At first, it may seem as if Valentine's Day in Spain is much the same as in many other parts of the world. You'll see upscale, romantic restaurants getting booked to capacity weeks in advance and street stalls overflowing with fresh flowers. On the big day, the love in the air will be tangible as couples walk through the picturesque cobblestone streets hand-in-hand or arm-in-arm, smiling and whispering sweet nothings to each other.
In Latin America, Valentine's Day is known as "El día del amor y la amistad"—the day of love and friendship. However, here in Spain there is no platonic connotation for the day—it's all about romantic love.
Eating out on Valentine's Day in Spain
Planning on spending Valentine's Day in romantic, passionate Spain with your special someone this year?
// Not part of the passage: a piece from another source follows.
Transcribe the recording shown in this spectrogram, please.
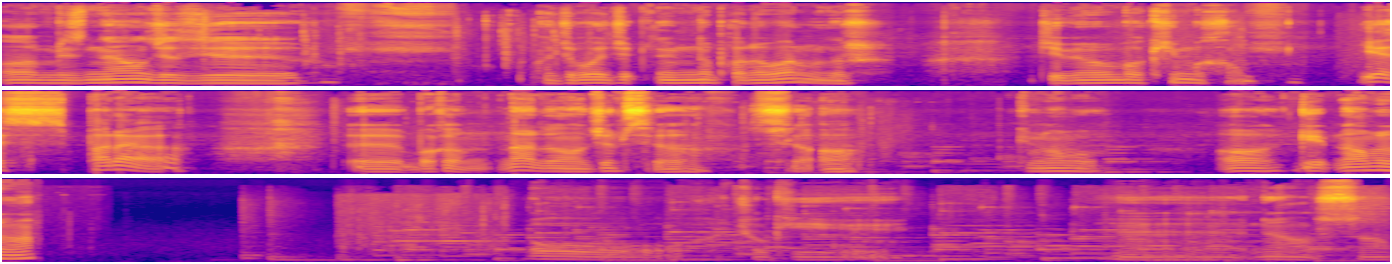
Oğlum biz ne alacağız ya? Acaba ceplerimde para var mıdır? Cebime bakayım bakalım. Yes para. Ee, bakalım nereden alacağım silah? Silah aa. Kim lan bu? Aa Gabe ne yapıyor lan? Oo çok iyi. Ee, ne alsam?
First things first: you'll probably want to get your ideal restaurant booked ASAP before spots start filling up. After all, what's Valentine's Day without an elegant, candlelit meal?
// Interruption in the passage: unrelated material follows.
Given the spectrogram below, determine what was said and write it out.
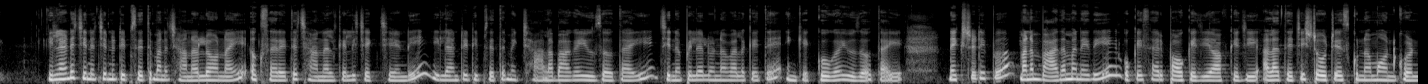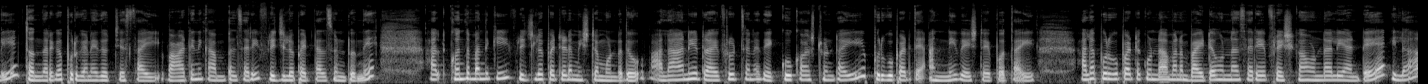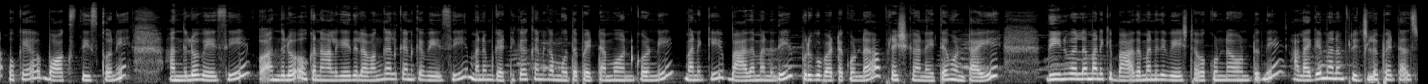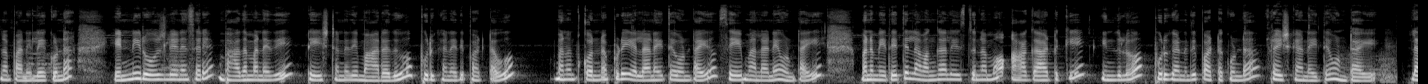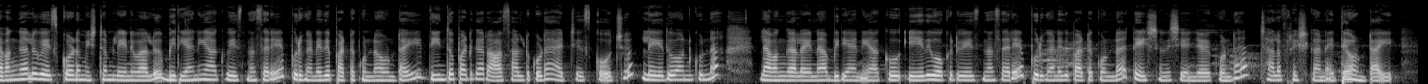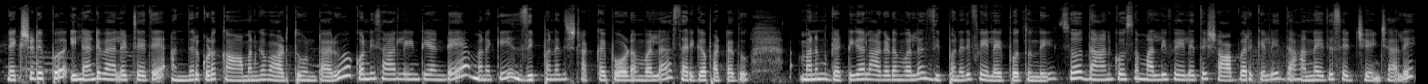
ఇలాంటి చిన్న చిన్న టిప్స్ అయితే మన ఛానల్లో ఉన్నాయి. ఒకసారి అయితే ఛానల్కి వెళ్ళి చెక్ చేయండి. ఇలాంటి టిప్స్ అయితే మీకు చాలా బాగా యూజ్ అవుతాయి. చిన్నపిల్లలు ఉన్న వాళ్ళకైతే ఇంకెక్కువగా యూజ్ అవుతాయి. నెక్స్ట్ టిప్ మనం బాదం అనేది ఒకేసారి పావు కేజీ హాఫ్ కేజీ అలా తెచ్చి స్టోర్ చేసుకున్నాము అనుకోండి తొందరగా పురుగు అనేది వచ్చేస్తాయి. వాటిని కంపల్సరీ ఫ్రిడ్జ్లో పెట్టాల్సి ఉంటుంది. కొంతమందికి ఫ్రిడ్జ్లో పెట్టడం ఇష్టం ఉండదు. అలా అని డ్రై ఫ్రూట్స్ అనేది ఎక్కువ కాస్ట్ ఉంటాయి. పురుగు పడితే అన్నీ వేస్ట్ అయిపోతాయి. అలా పురుగు పట్టకుండా మనం బయట ఉన్నా సరే ఫ్రెష్గా ఉండాలి అంటే ఇలా ఒక బాక్స్ తీసుకొని అందులో వేసి అందులో ఒక నాలుగైదు లవంగాలు కనుక వేసి మనం గట్టిగా కనుక మూత పెట్టాము అనుకోండి మనకి బాదం అనేది పురుగు పట్టకుండా ఫ్రెష్గానైతే ఉంటాయి. దీనివల్ల మనకి బాదం అనేది వేస్ట్ అవ్వకుండా ఉంటుంది. అలాగే మనం ఫ్రిడ్జ్లో పెట్టాల్సిన పని లేకుండా ఎన్ని రోజులైనా సరే బాదం అనేది టేస్ట్ అనేది మారదు పురుగు అనేది పట్టవు. మనం కొన్నప్పుడు ఎలానైతే ఉంటాయో సేమ్ అలానే ఉంటాయి. మనం ఏదైతే లవంగాలు వేస్తున్నామో ఆ ఘాటుకి ఇందులో పురుగు అనేది పట్టకుండా ఫ్రెష్గానైతే ఉంటాయి. లవంగాలు వేసుకోవడం ఇష్టం లేని వాళ్ళు బిర్యానీ ఆకు వేసినా సరే పురుగు అనేది పట్టకుండా ఉంటాయి. దీంతో పాటుగా రా సాల్ట్ కూడా యాడ్ చేసుకోవచ్చు. లేదు అనుకున్న లవంగాలైనా బిర్యానీ ఆకు ఏది ఒకటి వేసినా సరే పురుగు అనేది పట్టకుండా టేస్ట్ అనేది చేంజ్ అయ్యకుండా చాలా ఫ్రెష్గానైతే ఉంటాయి. నెక్స్ట్ టిప్ ఇలాంటి వ్యాలెట్స్ అయితే అందరూ కూడా కామన్గా వాడుతూ ఉంటారు. కొన్నిసార్లు ఏంటి అంటే మనకి జిప్ అనేది స్ట్రక్ అయిపోవడం వల్ల సరిగా పట్టదు. మనం గట్టిగా లాగడం వల్ల జిప్ అనేది ఫెయిల్ అయిపోతుంది. సో దానికోసం మళ్ళీ ఫెయిల్ అయితే షాప్ వరకు వెళ్ళి దాన్ని అయితే సెట్ చేయించాలి.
More and more restaurants in Spain are starting to offer online booking. Check to see if the place you're interested in does. If not, you may have to call ahead (or stop by in person if you're in town before February 14).
How to Say "I Love You" in Spanish
If you really want to impress your loved one on Valentine's Day, try telling them those magic words in Spanish, one of the world's most romantic-sounding languages. There are two main ways of saying 'I love you' in Spanish: "te quiero" and "te amo."
- "Te quiero" literally translates to "I want you" and is the most common way of saying "I love you" in Spanish. Though to English speakers it may sound like it has a sexual connotation, that's not the case in Spanish. Parents and children will say "te quiero" to each other. Same with platonic friends and romantic partners—if you love someone in any sense of the word, te quiero is the way to go.
- "Te amo" is used purely in the romantic sense. You won't hear it used among family and friends—only romantic partners.
Both "te quiero" and "te amo" are appropriate for professing your love to that special someone on Valentine's Day. However, keep in mind that "te amo" could be considered a little strong if you haven't been with your boyfriend or girlfriend for long.
"Te quiero" is a lot less intense, but still packed with meaning. As a result, even that seemingly more low-key phrase might be considered too much if you are in a very casual relationship. "Me molas," which implies you "like" someone as more than a friend, is a little more lighthearted.
Barcelona's Second Valentine's Day
Believe it or not, February 14 isn't the only day dedicated to love here in Spain. In Barcelona, you'll find more romantic celebrations taking place on April 23, or El Día de Sant Jordi.
Known as "St George's Day" in English, this festival is one of the most important dates on the Catalan calendar. Each year, gallant gentlemen honor St. George's romantic gesture of saving a princess from the clutches of an evil dragon by, erm, buying their loved ones a book.
Not seeing the connection? No worries. In reality, this tradition probably derives from the fact that William Shakespeare happened to die on St. George's feast day in 1616 (and Spain's greatest author, Cervantes, died a day earlier). As a result, two of the Western world's greatest literary minds are honored along with the patron saint of Catalonia.
Read more about Festivals in Spain.
Valencia's Romantic Saint's Day
Can't take your romantic trip to Spain until later in the year? Head to Valencia on October 9, when locals proudly celebrate the feast day of St. Dionysius (San Dionisio in Spanish). Believe it or not, it's yet another one of the most romantic dates of the year in Spain.
The traditional gift for this celebration is fruit-shaped marzipan wrapped in a handkerchief, usually bought by men for their wives. The women, in turn, save the handkerchiefs that their partner has given them every year as a tangible way of proving how long they've been together.